The headlines rolled by on Saturday morning. Tesla (TSLA) planned to recall 285K vehicles (all Models 3 and Y) in China due to issues with the cruise control feature. Apparently more than 249K of these vehicles were manufactured in China, while more than 35K were imported into the country.
The website for China's State Administration for Market Regulation explained that the recall is linked to an assisted driving function - cruise control - that could cause these vehicles to suddenly accelerate if activated accidentally.
The "fix" is software based and can be done online remotely. The question is really one of if this "black eye" is significant enough to damage the firm's reputation in China, which is of course a key market for Tesla needed to meet all of the firm's longer term goals, but also a market that has developed a number of domestic competitors in the field such as NIO (NIO) , XPeng (XPEV) , and Li Auto (LI) .
Wedbush five star (rated by TipRanks) analyst Daniel Ives, who is elite even among his five-star rated colleagues, responded to this news on Sunday by maintaining his "buy" rating on the stock of Tesla with a target price of $1,000. Ives is the only sell-side analyst that I have seen opine on Tesla since this news broke. Last week, Adam Jonas of Morgan Stanley (5 stars) and Mark Delaney of Goldman Sachs (4 stars) both put in their two cents with "buy" ratings and target prices of $900 and $860, respectively.
Ives was quoted in Barron's over the weekend stating that after what was seen as a disastrous start to the quarter for Tesla in China that "... the street is reading the tea leaves as bullish for the month of June with momentum into [the second half]. Ives sees 900K deliveries as still being a potential 2021 reality. This would be greatly increased from the 500K vehicles delivered in 2020, and well above the 825K or so vehicles that seem to be industry consensus.
Don't forget that Dan Ives and much of Wall Street expects Tesla to benefit from the Biden administration's pivot towards cleaner greener energy and that any inclusion of charging stations for EVs (electric vehicles) that might be included in the currently under negotiation infrastructure bill, would remove one more reason for new car buyers to hold off on "going electric."

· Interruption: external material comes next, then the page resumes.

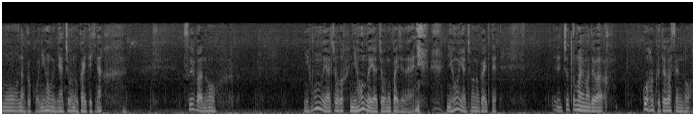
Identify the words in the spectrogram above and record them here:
もうなんかこう日本野鳥の会的な。そういえばあの日本の野鳥日本の野鳥の会じゃない。日本野鳥の会ってちょっと前までは紅白歌合戦の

While those upcoming numbers for deliveries are due as soon as this Thursday, July 1st, and that seems to be the driver for the suddenly reiterated bullishness coming from some of the the higher rated analysts following this stock, it will quite obviously be for the rest of us, a tradable event.
In addition, tomorrow... Tuesday June 29th close to mid-day, Tesla CEO Elon Musk will speak at the Mobile World Congress in his capacity as Chief Engineer of the still not publicly traded SpaceX. One never knows where Elon goes. Will he veer off? Speak of Tesla? Speak of a potential spin-off of Starlink, where Tesla shareholders would get a priority allocation? Let you know tomorrow.

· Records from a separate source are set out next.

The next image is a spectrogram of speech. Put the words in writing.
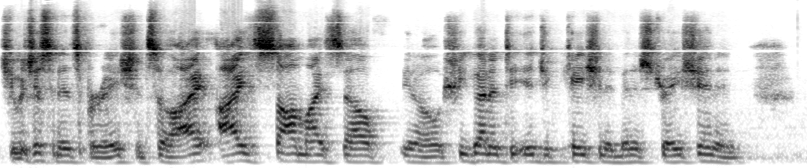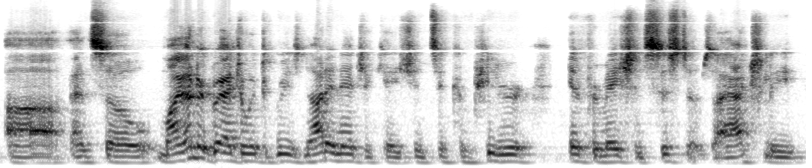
she was just an inspiration. So I I saw myself, you know, she got into education administration and uh, and so my undergraduate degree is not in education, it's in computer information systems. I actually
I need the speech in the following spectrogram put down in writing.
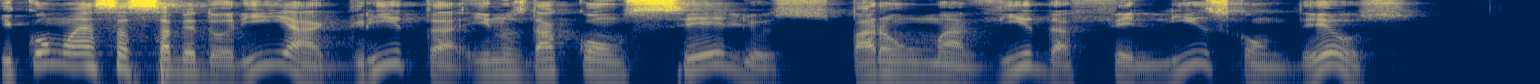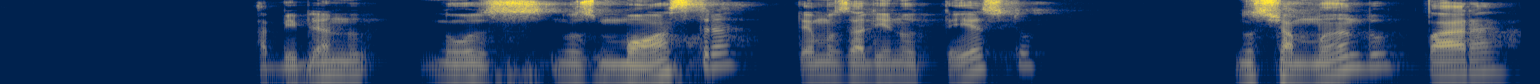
E como essa sabedoria grita e nos dá conselhos para uma vida feliz com Deus, a Bíblia nos, nos mostra, temos ali no texto, nos chamando para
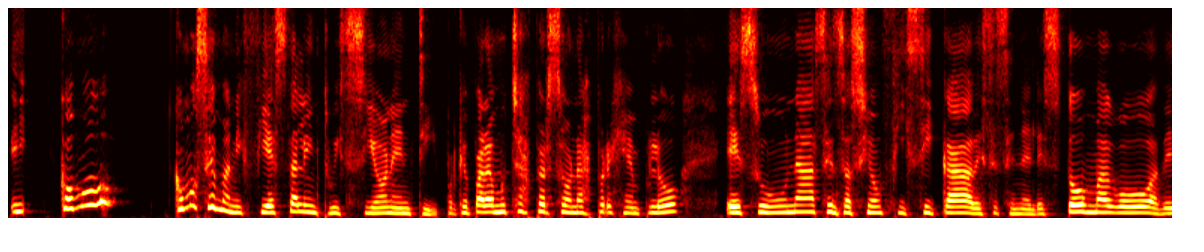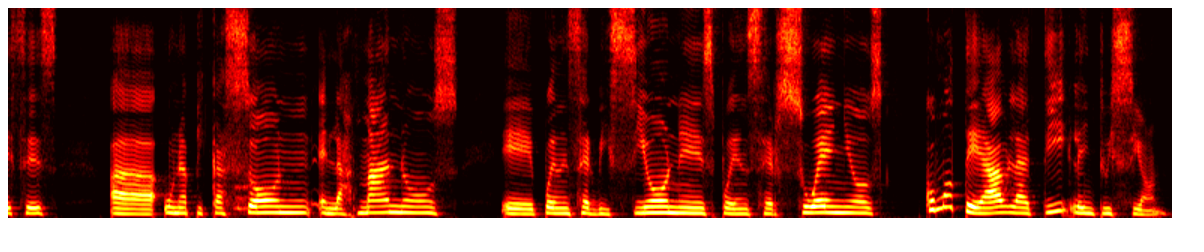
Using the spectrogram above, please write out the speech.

Readers will see that TSLA broke out of a forming descending triangle to the upside, which is usually a bearish pattern. Some readers/viewers will recall that in early June I told TheStreet's Katherine Ross that I could not buy TSLA unless the stock could retake it's own 200 day SMA (then $602), as the shares were mired in what looked to be a period of weakness.
Well, the shares did retake that red line and I did grab a few for a trade, which I still hold. So, what now? What's the plan?

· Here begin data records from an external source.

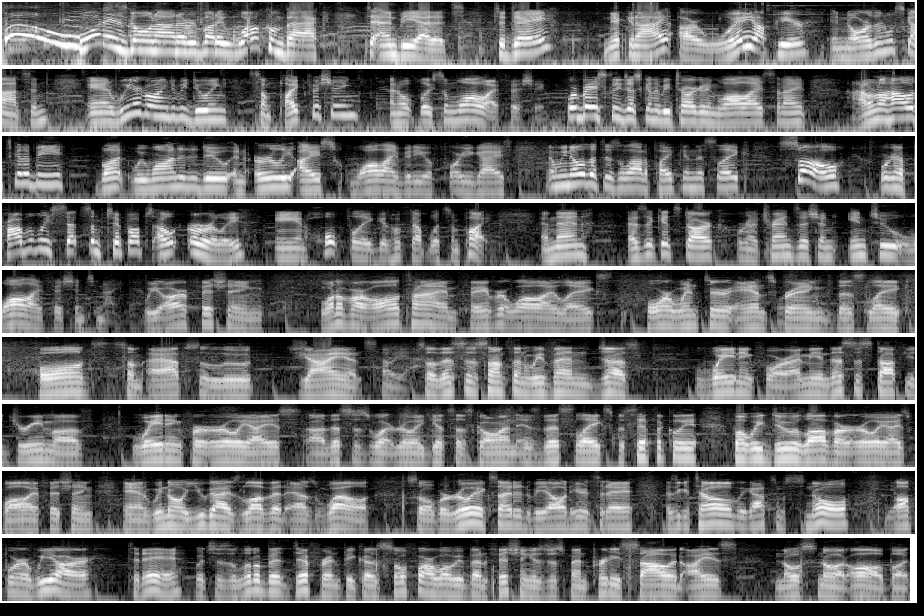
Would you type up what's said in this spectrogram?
Woo! What is going on, everybody? Welcome back to NB Edits. Today, Nick and I are way up here in northern Wisconsin, and we are going to be doing some pike fishing and hopefully some walleye fishing. We're basically just going to be targeting walleyes tonight. I don't know how it's going to be, but we wanted to do an early ice walleye video for you guys. And we know that there's a lot of pike in this lake, so we're gonna probably set some tip ups out early and hopefully get hooked up with some pike. And then as it gets dark, we're gonna transition into walleye fishing tonight. We are fishing one of our all-time favorite walleye lakes for winter and spring. This lake holds some absolute giants. Oh, yeah. So this is something we've been just waiting for. I mean, this is stuff you dream of waiting for early ice. Uh, this is what really gets us going is this lake specifically, but we do love our early ice walleye fishing and we know you guys love it as well. So we're really excited to be out here today. As you can tell, we got some snow Yep. up where we are today, which is a little bit different because so far what we've been fishing has just been pretty solid ice, no snow at all, but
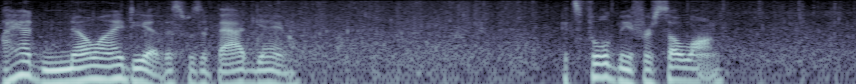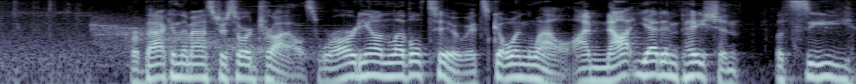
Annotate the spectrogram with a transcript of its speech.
I had no idea this was a bad game. It's fooled me for so long. We're back in the Master Sword Trials. We're already on level two. It's going well. I'm not yet impatient. Let's see.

I am not selling anything on the China news. This is too small to be an investment, so I have to treat it like a trade. I will probably sell later this week after these two potential catalysts pass. While I would love to add and ride, that is not what trading is about. Trading is about ringing the register, and that's what I will do after I see the firm's delivery numbers and there is a reaction in the share price.
P.S... Don't ignore that upward gap created last week for too long.